Task statement: Print every entry, word for word, and skip the images.

Provided data:

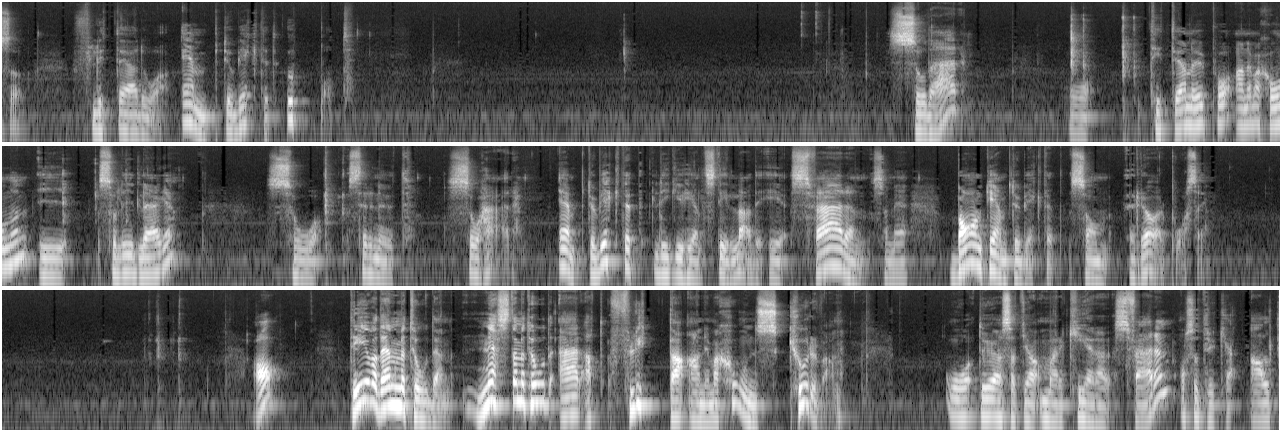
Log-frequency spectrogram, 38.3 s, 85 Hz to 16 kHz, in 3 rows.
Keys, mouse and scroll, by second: 9.0 shift+click, 11.0-11.8 scroll down 2, 11.8 z, 13.0 middle click, 15.8-17.1 scroll down 2, 17.1 space, 28.2 space, 37.8 click.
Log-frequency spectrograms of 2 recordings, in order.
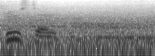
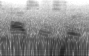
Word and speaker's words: Houston Street: It's actually spelled like the city in Texas, Houston, but the way to pronounce it is Houston Street.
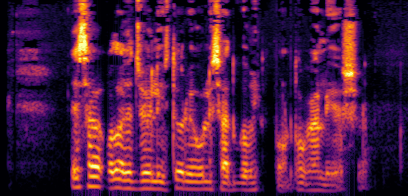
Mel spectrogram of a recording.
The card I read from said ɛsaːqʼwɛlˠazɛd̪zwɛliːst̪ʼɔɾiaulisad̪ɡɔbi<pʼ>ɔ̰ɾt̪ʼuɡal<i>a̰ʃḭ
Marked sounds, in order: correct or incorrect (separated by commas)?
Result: correct, correct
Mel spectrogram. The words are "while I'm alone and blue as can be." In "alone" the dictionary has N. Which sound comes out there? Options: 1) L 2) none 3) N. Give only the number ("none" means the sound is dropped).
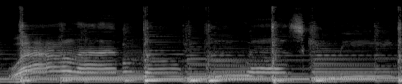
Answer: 2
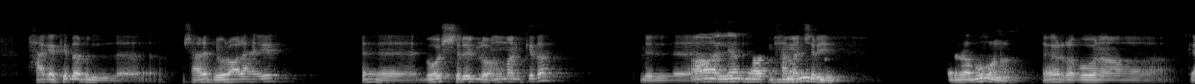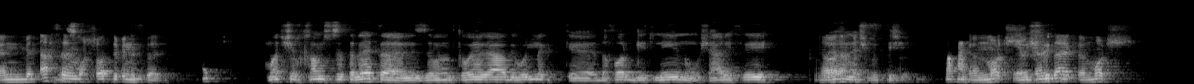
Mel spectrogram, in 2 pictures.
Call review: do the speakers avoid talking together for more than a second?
No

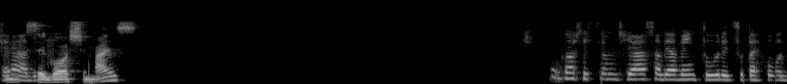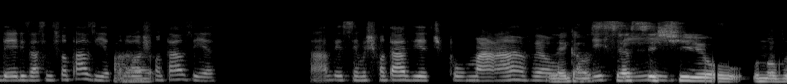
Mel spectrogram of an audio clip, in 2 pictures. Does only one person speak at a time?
No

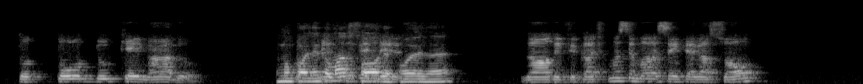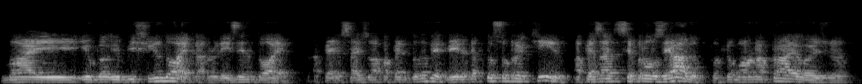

Answer section:
Log-frequency spectrogram, 38.3 s, 85 Hz to 16 kHz, in 3 rows.
Keys, mouse and scroll, by second: 9.0 shift+click, 11.0-11.8 scroll down 2, 11.8 z, 13.0 middle click, 15.8-17.1 scroll down 2, 17.1 space, 28.2 space, 37.8 click.
Log-frequency spectrograms of 2 recordings, in order.
Word and speaker's words: Houston Street: It's actually spelled like the city in Texas, Houston, but the way to pronounce it is Houston Street.
Mel spectrogram of a recording.
The card I read from said ɛsaːqʼwɛlˠazɛd̪zwɛliːst̪ʼɔɾiaulisad̪ɡɔbi<pʼ>ɔ̰ɾt̪ʼuɡal<i>a̰ʃḭ
Marked sounds, in order: correct or incorrect (separated by commas)?
Result: correct, correct
Mel spectrogram. The words are "while I'm alone and blue as can be." In "alone" the dictionary has N. Which sound comes out there? Options: 1) L 2) none 3) N. Give only the number ("none" means the sound is dropped).
Answer: 2
Mel spectrogram, in 2 pictures.
Call review: do the speakers avoid talking together for more than a second?
No

Mel spectrogram of an audio clip, in 2 pictures. Does only one person speak at a time?
No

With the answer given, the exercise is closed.